[Photo Credit: The English Rose Tea Room]

Honorable Mentions: 25 More Afternoon Tea Venues Named after The Rose

  • The AubreyRose Tea Room in La Mesa, CA
  • Clockwork Rose Tea Emporium in Beaverton, OR
  • Corner Rose Tea Room in Orlando, FL
  • Cottage Rose Tearoom and Bistro in North Richland Hills, TX
  • Dusty Rose Tea Room in Georgetown, CO
  • Enchanted Rose Tea Parlour & Gift Boutique in San Dimas, CA
  • The Granite Rose Tea Parlour – Granite, MD
  • Historic Rosemont Manor in Berryville, MD
  • The Huntington’s Rose Garden Tearoom in Los Angeles, CA
  • Orchard Tea Room at Rose Hip Barn in Thornton, PA
  • Primrose Inn in Bar Harbor, ME
  • Rose Arbour Tea Room in Chester, VT
  • The Rose Garden Tearoom(s) in Arlington and Fort Worth, TX
  • The Rose Tea Room at Weathered in Broomfield, CO
  • Rose Tree Cottage in Pasadena, CA
  • Rosebriar Dining in Eads, TN
  • Roseland Cottage in Woodstock, CT
  • Roseland Plantation in Ben Wheeler, TX
  • Tea Rose Garden in Pasadena, CA
  • The Tea Rose Inn in Plymouth, NH
  • Tea Roses Tea Room in Cromwell, CT
  • Tonia’s Victorian Rose Tea Room & More in Rochester, MI
  • Tipple + Rose Tea Parlor and Apothecary in Atlanta, GA
  • Tudor Rose English Tearoom in Santa Rosa, CA
  • Windsor Rose Tea Room in Mount Dora, FL

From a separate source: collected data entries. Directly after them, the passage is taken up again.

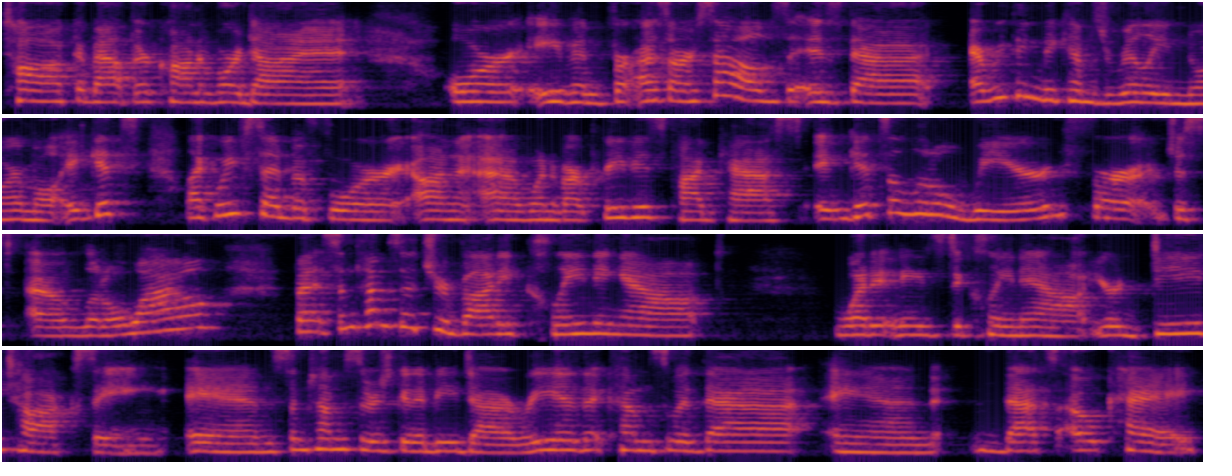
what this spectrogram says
talk about their carnivore diet, or even for us ourselves is that everything becomes really normal it gets like we've said before on uh, one of our previous podcasts it gets a little weird for just a little while but sometimes that's your body cleaning out what it needs to clean out. You're detoxing, and sometimes there's going to be diarrhea that comes with that, and that's okay.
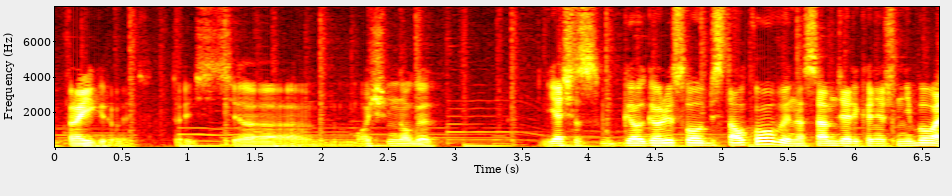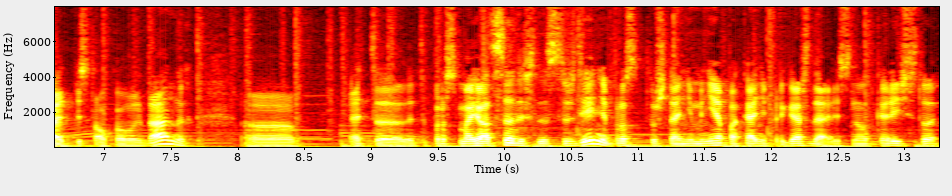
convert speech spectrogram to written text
проигрывает. То есть э, очень много... Я сейчас говорю слово «бестолковые», на самом деле, конечно, не бывает бестолковых данных, это, это просто мое оценочное суждение, просто потому что они мне пока не пригождались. Но вот количество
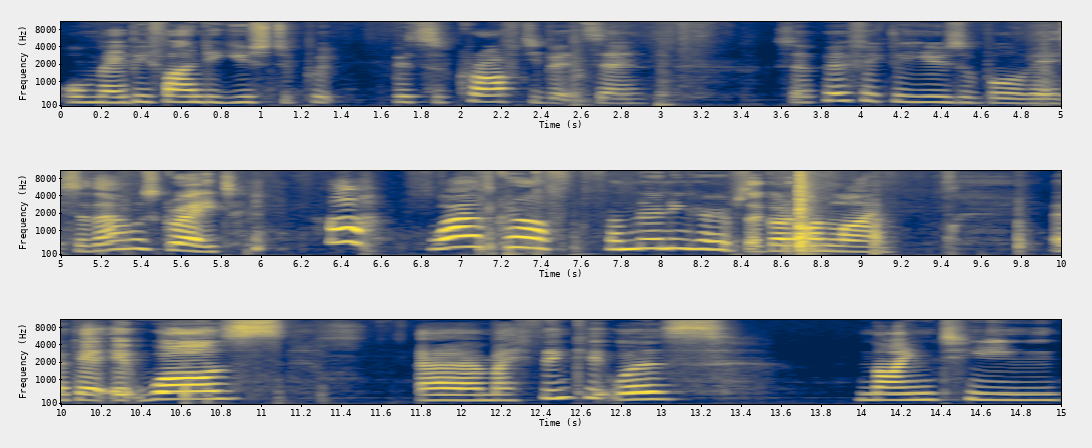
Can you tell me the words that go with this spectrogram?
or maybe find a use to put bits of crafty bits in. So perfectly usable there. So that was great. Ah, Wildcraft from Learning Herbs. I got it online. Okay, it was, um, I think it was $19.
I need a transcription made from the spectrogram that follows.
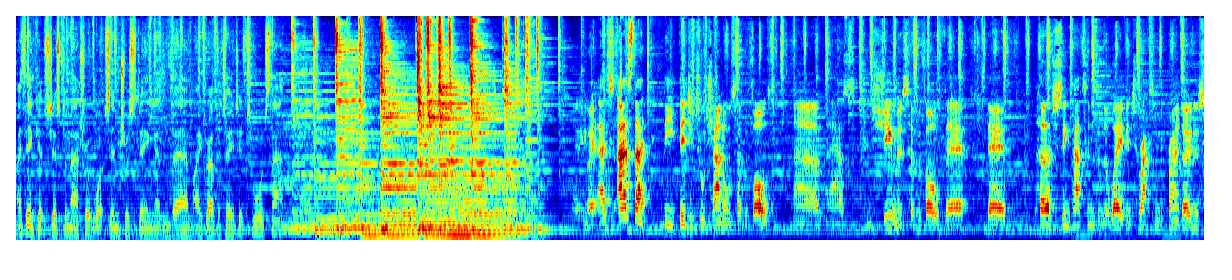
I think it's just a matter of what's interesting and um, I gravitated towards that. Anyway, as, as that the digital channels have evolved um, and as consumers have evolved their, their purchasing patterns and the way of interacting with brand owners,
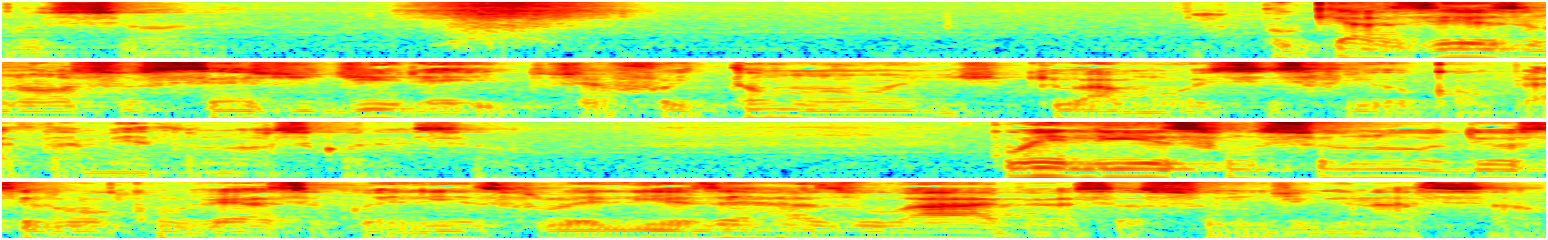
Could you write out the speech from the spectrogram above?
Funciona. Porque às vezes o nosso senso de direito já foi tão longe que o amor se esfriou completamente no nosso coração. Com Elias funcionou, Deus teve uma conversa com Elias, falou: Elias, é razoável essa sua indignação.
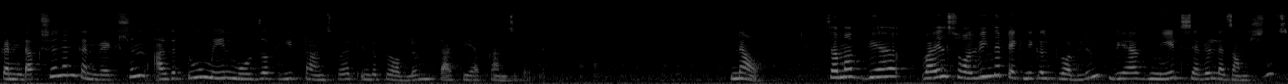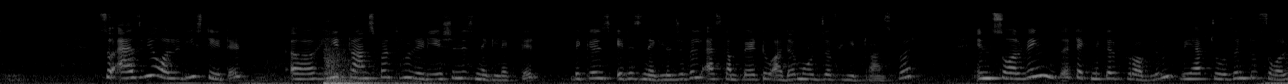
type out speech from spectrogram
conduction and convection are the two main modes of heat transfer in the problem that we have considered. Now, some of we have while solving the technical problem we have made several assumptions. So as we already stated, uh, heat transfer through radiation is neglected because it is negligible as compared to other modes of heat transfer. In solving the technical problem, we have chosen to solve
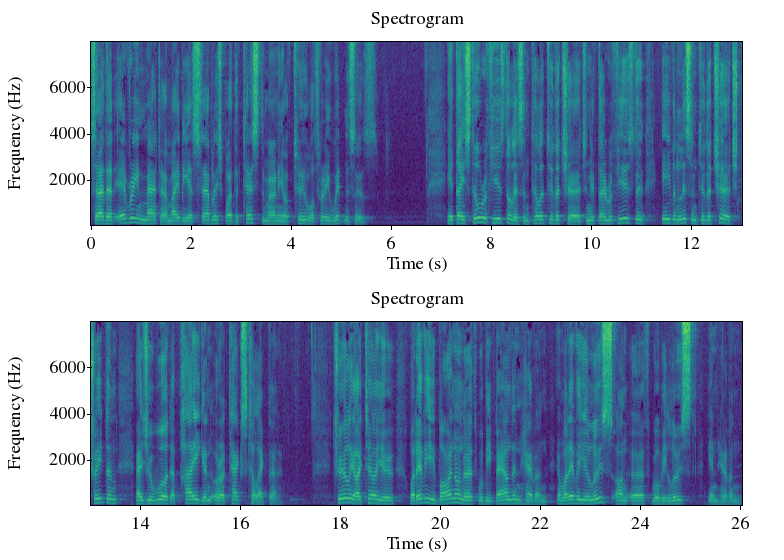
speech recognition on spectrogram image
so that every matter may be established by the testimony of two or three witnesses. If they still refuse to listen, tell it to the church, and if they refuse to even listen to the church, treat them as you would a pagan or a tax collector. Truly, I tell you, whatever you bind on earth will be bound in heaven, and whatever you loose on earth will be loosed in heaven.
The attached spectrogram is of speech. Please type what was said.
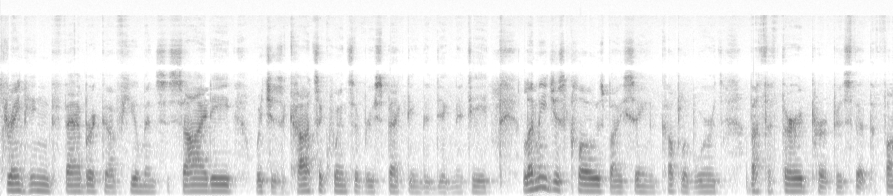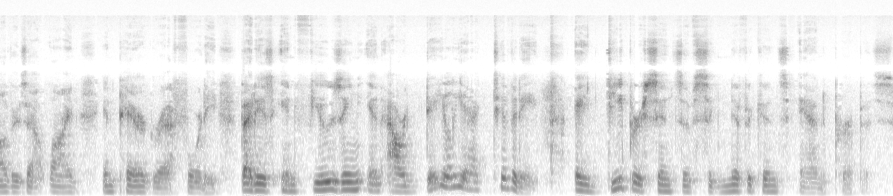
strengthening the fabric of human society, which is a consequence of respecting the dignity. Let me just close by saying a couple of words about the third purpose that the Fathers outline in paragraph 40. That is, infusing in our daily activity a deeper sense of significance and purpose.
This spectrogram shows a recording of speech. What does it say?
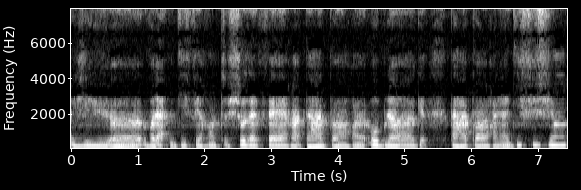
J'ai eu euh, voilà différentes choses à faire par rapport euh, au blog, par rapport à la diffusion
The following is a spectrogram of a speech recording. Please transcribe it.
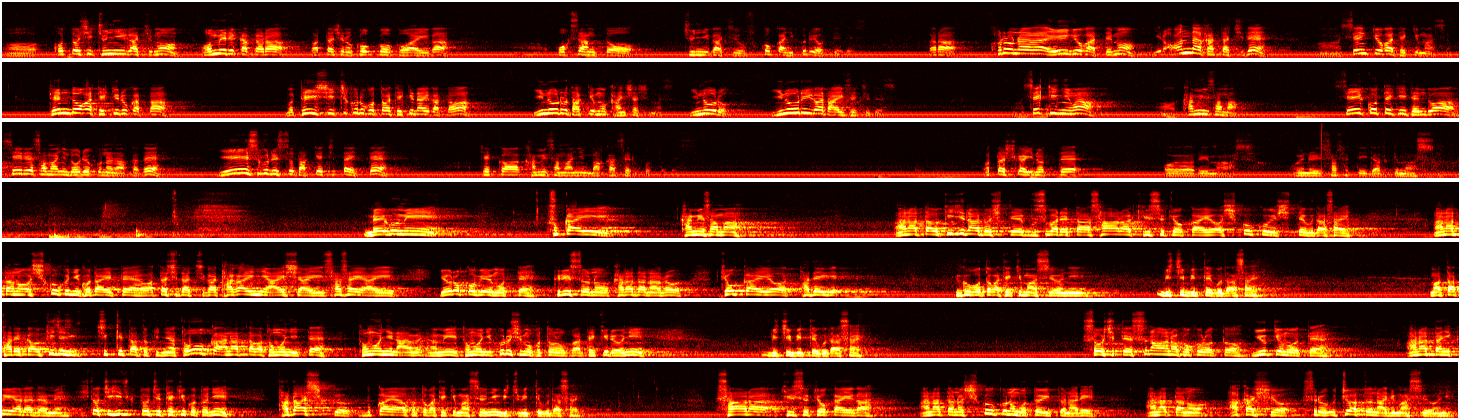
今年12月もアメリカから私の高校後輩が奥さんと12月福岡に来る予定ですだからコロナが営業があってもいろんな形で選挙ができます伝道ができる方もう停止作ることができない方は祈るだけも感謝します祈る祈りが大切です責任は神様成功的伝道は聖霊様に努力の中でイエス・キリストだけ伝えて結果は神様に任せることです。私が祈っております。お祈りさせていただきます。恵み深い神様あなたを記事などして結ばれたサーラキリスト教会を祝福してください。あなたの祝福に応えて私たちが互いに愛し合い支え合い喜びを持ってクリストの体なる教会を立ていくことができますように導いてください。また誰かを傷つけた時にはどうかあなたが共にいて共に悩み共に苦しむことができるように導いてください。そうして素直な心と勇気を持ってあなたに悔い改め一つ一つできることに正しく向かい合うことができますように導いてください。サーラキリスト教会があなたの祝福のもといとなりあなたの証しをする器となりますように。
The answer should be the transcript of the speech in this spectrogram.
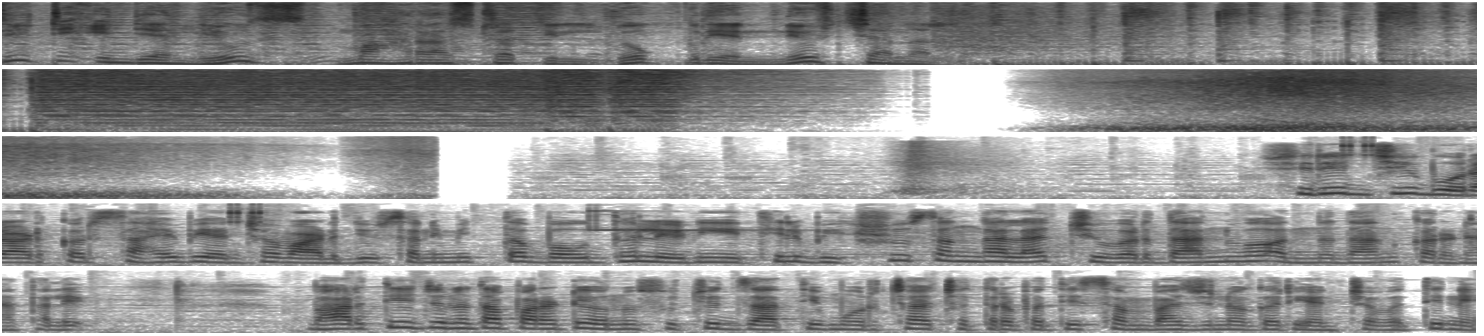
सिटी इंडिया न्यूज महाराष्ट्रातील लोकप्रिय न्यूज चॅनल. श्रीजी बोराडकर साहेब यांच्या वाढदिवसानिमित्त बौद्ध लेणी येथील भिक्षू संघाला चिवरदान व अन्नदान करण्यात आले. भारतीय जनता पार्टी अनुसूचित जाती मोर्चा छत्रपती संभाजीनगर यांच्या वतीने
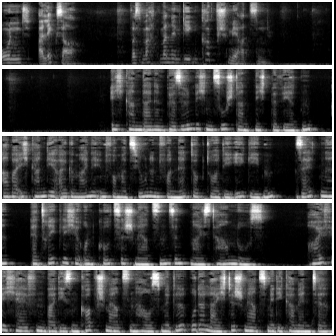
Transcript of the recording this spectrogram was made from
Und Alexa, was macht man denn gegen Kopfschmerzen? Ich kann deinen persönlichen Zustand nicht bewerten, aber ich kann dir allgemeine Informationen von netdoktor.de geben. Seltene, erträgliche und kurze Schmerzen sind meist harmlos. Häufig helfen bei diesen Kopfschmerzen Hausmittel oder leichte Schmerzmedikamente.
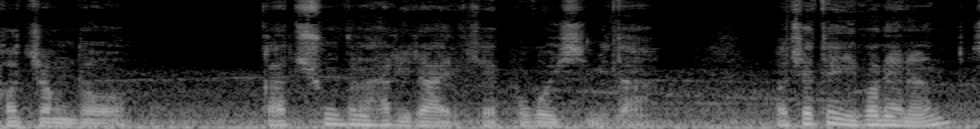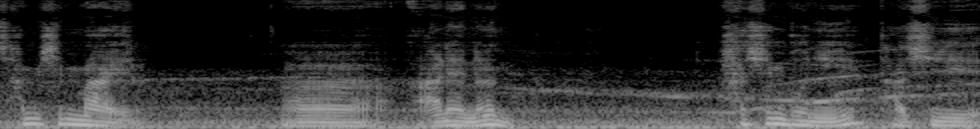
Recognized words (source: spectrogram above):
것 정도가 충분하리라 이렇게 보고 있습니다. 어쨌든 이번에는 30마일 어, 안에는 하신 분이 다시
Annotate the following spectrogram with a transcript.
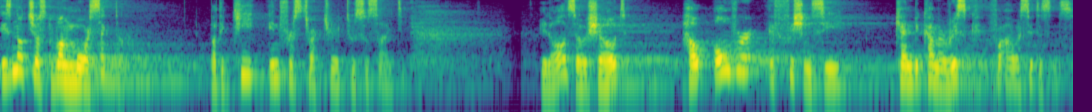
is not just one more sector, but a key infrastructure to society. It also showed how over efficiency can become a risk for our citizens.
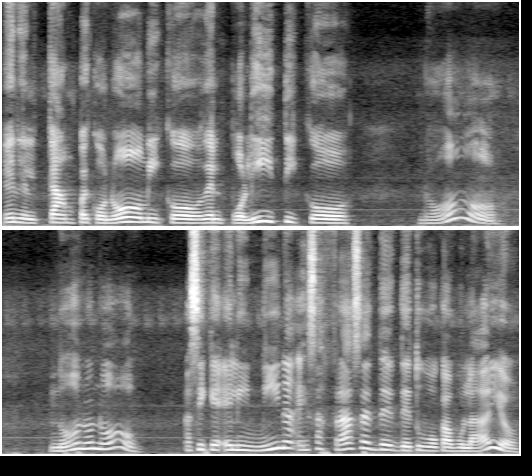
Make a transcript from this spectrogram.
en el campo económico, del político. No, no, no, no. Así que elimina esas frases de, de tu vocabulario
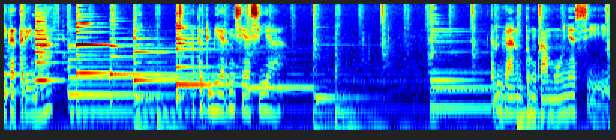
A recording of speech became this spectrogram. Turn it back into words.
Kita terima atau dibiarin sia-sia? Tergantung kamunya sih.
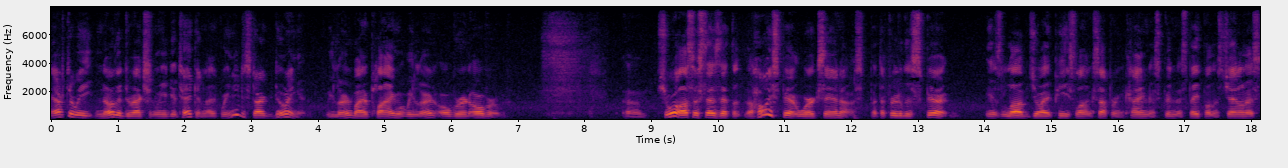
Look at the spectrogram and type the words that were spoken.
after we know the direction we need to take in life, we need to start doing it. We learn by applying what we learn over and over. Um, Shmuel also says that the, the Holy Spirit works in us, but the fruit of the Spirit is love, joy, peace, long suffering, kindness, goodness, faithfulness, gentleness,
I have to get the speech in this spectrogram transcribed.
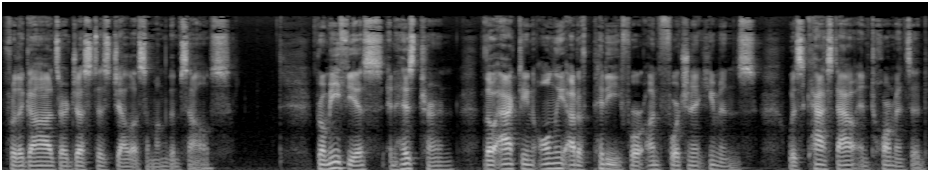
for the gods are just as jealous among themselves. Prometheus, in his turn, though acting only out of pity for unfortunate humans, was cast out and tormented.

Find these afternoon tea venues in our state directories to learn more about their menus, reservation details and special tea events.

DestinationTea
Tea Voyageuse, discovering the world of afternoon tea, based in Atlanta, Georgia.

Leave a Comment

Your email address will not be published. Required fields are marked *